Note #1: as we said, the pole did fail before the pole coupler (the latter didn't fail….).
Note #2: we would not normally recommend putting an XB16 on an 18 foot pole (scaffold pole excepted)
Also see "Pole Gauge #3" in the section on Amateur radio installs (below).
Amateur Radio Aerial Arrays
Amateur radio aerial arrays show the differences in element size most clearly as there is such a huge difference in the frequencies used. The top antenna on the array is for transmitting (and receiving) at a frequency of 1.3GHz which has a wavelength of 23 centimetres.
The next one down is an MA5B antenna which has elements up to 17ft long! It is designed to work at 14 to 28MHz which equates to wavelengths of 10 to 20 metres. It can be seen that as the frequency rises (and the wavelength shortens) the antenna dipole/elements become smaller. By the same token an A group TV (UHF) aerial has a larger dipole and elements than a C/D group, see aerial group element sizes.
Just to emphasise the differing size of the elements, the smaller 1.3GHz antenna (at the top) is a 44 element, whereas the huge aerial below it is only a 3 (three! ) element....
Amateur Radio antenna array. Note the rotator to “aim” the array where required.
Pole gauge #3 This array actually blew down in a high wind. It had been mounted on a 7ft x 2in pole (the section between the rotator and the top antenna) but the gauge / wall thickness of the alloy was only 16G/1.6mm rather than the stronger 14G/2.0mm. Even so the thinner wall pole had lasted over two years* thus underlining how strong even the thinner 16G pole is. And don't forget the thicker 14G / 2.0mm pole is 50% stronger than that !

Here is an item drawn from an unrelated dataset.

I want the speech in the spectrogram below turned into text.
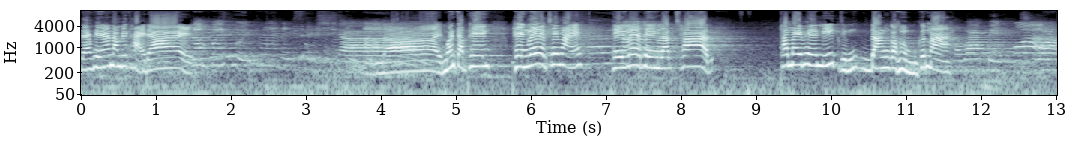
แต่งเพลงแล้วนำไปขายได้นำไปเผยแพร่ในโซเชียล ใช่ได้ เหมือนกับเพลงเพลงแรกใช่ไหม เพลงแรกเพลงรักชาติทำไมเพลงนี้ถึงดังกระหึ่มขึ้นมา เพราะว่าเป็นช่วง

* Remember the elements on the lower aerial are up to 17ft long !
The top aerial is 10ft long and has a wind loading of 86N at 120km/h (75mph).